It’s worth noting that Rain World does not provide a 1080p resolution. The top resolution of the game is 1366×768. While it may seem weird, the developer explained this choice in the Steam Forums. Basically, the game follows a per-pixel game logic on pre-rendered backgrounds. This means that it’s impossible to make the game natively compatible with all the possible resolutions, as they would need to redraw all the screens for all the possible configurations. The game, for this reason, scales the image to fit the monitor. It looks absolutely fine on a 1080p monitor but it may look differently on a 4K or ultra-wide screen.
The music and sound effects also do a great job of setting the mood. The game alternates moments of silence with soothing music or even menacing tunes when some of the most dangerous enemies appear. The hisses of the lizards and the sounds of the other enemies make them feel rather menacing.
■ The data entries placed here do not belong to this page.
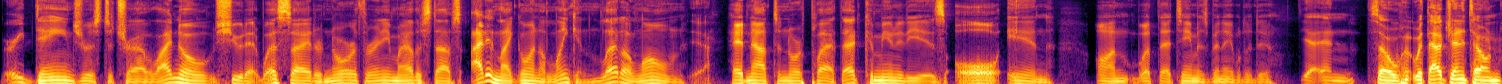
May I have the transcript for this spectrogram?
Very dangerous to travel. I know, shoot at West Side or North or any of my other stops. I didn't like going to Lincoln, let alone Yeah. heading out to North Platte. That community is all in on what that team has been able to do. Yeah, and so without Genatone,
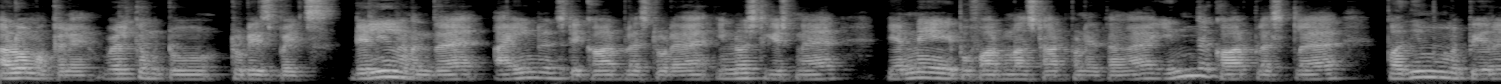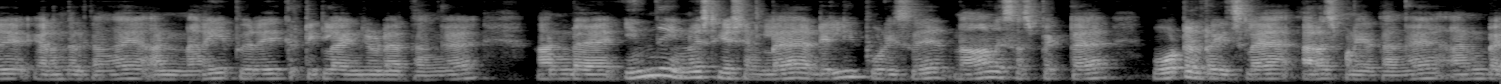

Despite its shortcomings, Rain World‘s developers seem determined to keep updating and polishing this title to make it reach its full potential. The first update for the game is already out and addressed some of the major complaints players have about the game. For example, you don’t lose the progress you make on your map when you die any more (you can imagine how frustrating it was before the patch). They also added food sources here and there and made many small tweaks. Sure, the complaints stated in this review are still valid, but it’s nice to see that the developers are at work to make the game as good as it deserves.
All in all, Rain World is as beautiful to look at as it’s frustrating to play. People who value challenge and beating the odds above all else will surely meet their match here. For everyone else, you may want to be careful as Rain World is surely a hard game, but fairness is not its thing.
Rain World is a charming and beautiful game held back by its overly punishing gameplay. Imprecise controls and cheap deaths contribute in making this survival platformer way more frustrating than it needs to be.
- Beautiful Art Style
- Great World Building
- Frustrating Gameplay
- Imprecise Controls
- Overly Punishing